*** Opening of DATA SECTION ***

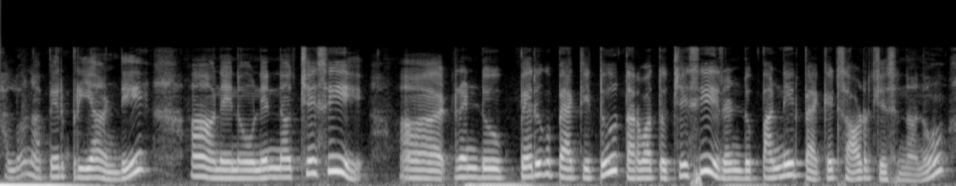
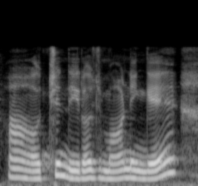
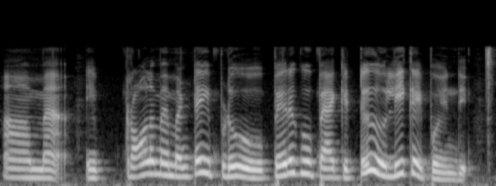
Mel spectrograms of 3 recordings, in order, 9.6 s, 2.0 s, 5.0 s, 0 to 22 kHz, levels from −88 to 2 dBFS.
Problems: background sounds at intervals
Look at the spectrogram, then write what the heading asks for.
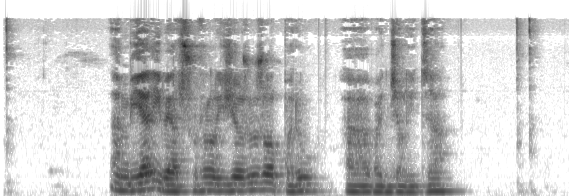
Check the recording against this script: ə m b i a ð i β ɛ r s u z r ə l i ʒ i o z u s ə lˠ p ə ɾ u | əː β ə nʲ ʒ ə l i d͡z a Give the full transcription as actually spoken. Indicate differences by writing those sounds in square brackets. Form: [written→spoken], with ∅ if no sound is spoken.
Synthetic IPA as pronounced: ə m b i a ð i β ɛ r s u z r ə l i ʒ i o z u [s→z] ə lˠ p ə ɾ u | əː β ə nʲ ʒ ə l i d͡z a

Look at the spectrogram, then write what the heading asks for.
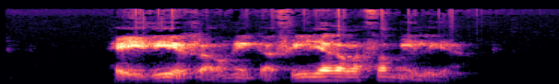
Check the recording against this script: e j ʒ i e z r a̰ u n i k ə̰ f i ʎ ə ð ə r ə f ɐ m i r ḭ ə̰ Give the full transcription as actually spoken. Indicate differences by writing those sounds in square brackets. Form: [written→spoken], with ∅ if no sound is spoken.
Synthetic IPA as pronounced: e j [ʒ→ð] i e z [r→l] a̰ u n i k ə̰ f i ʎ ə ð ə [r→l] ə f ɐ m i [r→l] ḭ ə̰

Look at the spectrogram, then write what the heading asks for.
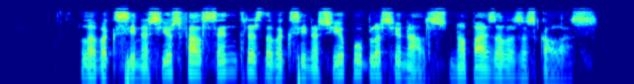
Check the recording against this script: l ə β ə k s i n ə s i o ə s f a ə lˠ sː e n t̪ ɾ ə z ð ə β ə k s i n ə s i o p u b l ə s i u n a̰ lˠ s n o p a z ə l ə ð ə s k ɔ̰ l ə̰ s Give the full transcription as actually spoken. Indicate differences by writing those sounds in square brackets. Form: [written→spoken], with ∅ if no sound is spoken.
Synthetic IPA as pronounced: l ə β ə k s i n ə s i o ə s f a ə lˠ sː e n t̪ ɾ ə z ð ə β ə k s i n ə s i o p u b l ə s i u n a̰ lˠ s n o p a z ə l ə [ð→z] ə s k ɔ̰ l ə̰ s

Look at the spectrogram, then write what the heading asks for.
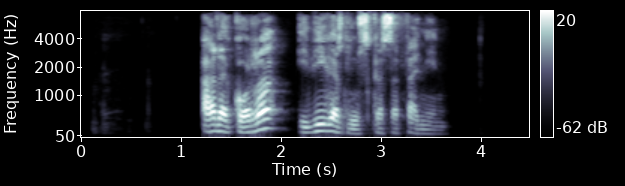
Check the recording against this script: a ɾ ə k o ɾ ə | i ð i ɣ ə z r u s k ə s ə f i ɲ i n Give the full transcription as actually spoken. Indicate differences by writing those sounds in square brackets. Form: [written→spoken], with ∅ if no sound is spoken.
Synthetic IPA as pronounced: a ɾ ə k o [ɾ→r] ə | i ð i ɣ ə z [r→l] u s k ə s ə f [i→a] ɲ i n

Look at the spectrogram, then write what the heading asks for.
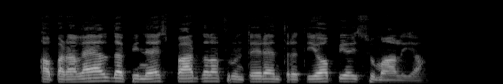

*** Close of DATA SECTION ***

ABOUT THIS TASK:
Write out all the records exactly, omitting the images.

WORKED SOLUTION:
Mel spectrograms of 3 recordings, in order, 9.6 s, 2.0 s, 5.0 s, 0 to 22 kHz, levels from −88 to 2 dBFS.
Problems: background sounds at intervals
Look at the spectrogram, then write what the heading asks for.
Check the recording against this script: ə m b i a ð i β ɛ r s u z r ə l i ʒ i o z u s ə lˠ p ə ɾ u | əː β ə nʲ ʒ ə l i d͡z a Give the full transcription as actually spoken. Indicate differences by writing those sounds in square brackets. Form: [written→spoken], with ∅ if no sound is spoken.
Synthetic IPA as pronounced: ə m b i a ð i β ɛ r s u z r ə l i ʒ i o z u [s→z] ə lˠ p ə ɾ u | əː β ə nʲ ʒ ə l i d͡z a

Look at the spectrogram, then write what the heading asks for.
Check the recording against this script: e j ʒ i e z r a̰ u n i k ə̰ f i ʎ ə ð ə r ə f ɐ m i r ḭ ə̰ Give the full transcription as actually spoken. Indicate differences by writing those sounds in square brackets. Form: [written→spoken], with ∅ if no sound is spoken.
Synthetic IPA as pronounced: e j [ʒ→ð] i e z [r→l] a̰ u n i k ə̰ f i ʎ ə ð ə [r→l] ə f ɐ m i [r→l] ḭ ə̰

Look at the spectrogram, then write what the heading asks for.
Check the recording against this script: l ə β ə k s i n ə s i o ə s f a ə lˠ sː e n t̪ ɾ ə z ð ə β ə k s i n ə s i o p u b l ə s i u n a̰ lˠ s n o p a z ə l ə ð ə s k ɔ̰ l ə̰ s Give the full transcription as actually spoken. Indicate differences by writing those sounds in square brackets. Form: [written→spoken], with ∅ if no sound is spoken.
Synthetic IPA as pronounced: l ə β ə k s i n ə s i o ə s f a ə lˠ sː e n t̪ ɾ ə z ð ə β ə k s i n ə s i o p u b l ə s i u n a̰ lˠ s n o p a z ə l ə [ð→z] ə s k ɔ̰ l ə̰ s

Look at the spectrogram, then write what the heading asks for.
Check the recording against this script: a ɾ ə k o ɾ ə | i ð i ɣ ə z r u s k ə s ə f i ɲ i n Give the full transcription as actually spoken. Indicate differences by writing those sounds in square brackets. Form: [written→spoken], with ∅ if no sound is spoken.
Synthetic IPA as pronounced: a ɾ ə k o [ɾ→r] ə | i ð i ɣ ə z [r→l] u s k ə s ə f [i→a] ɲ i n

Look at the spectrogram, then write what the heading asks for.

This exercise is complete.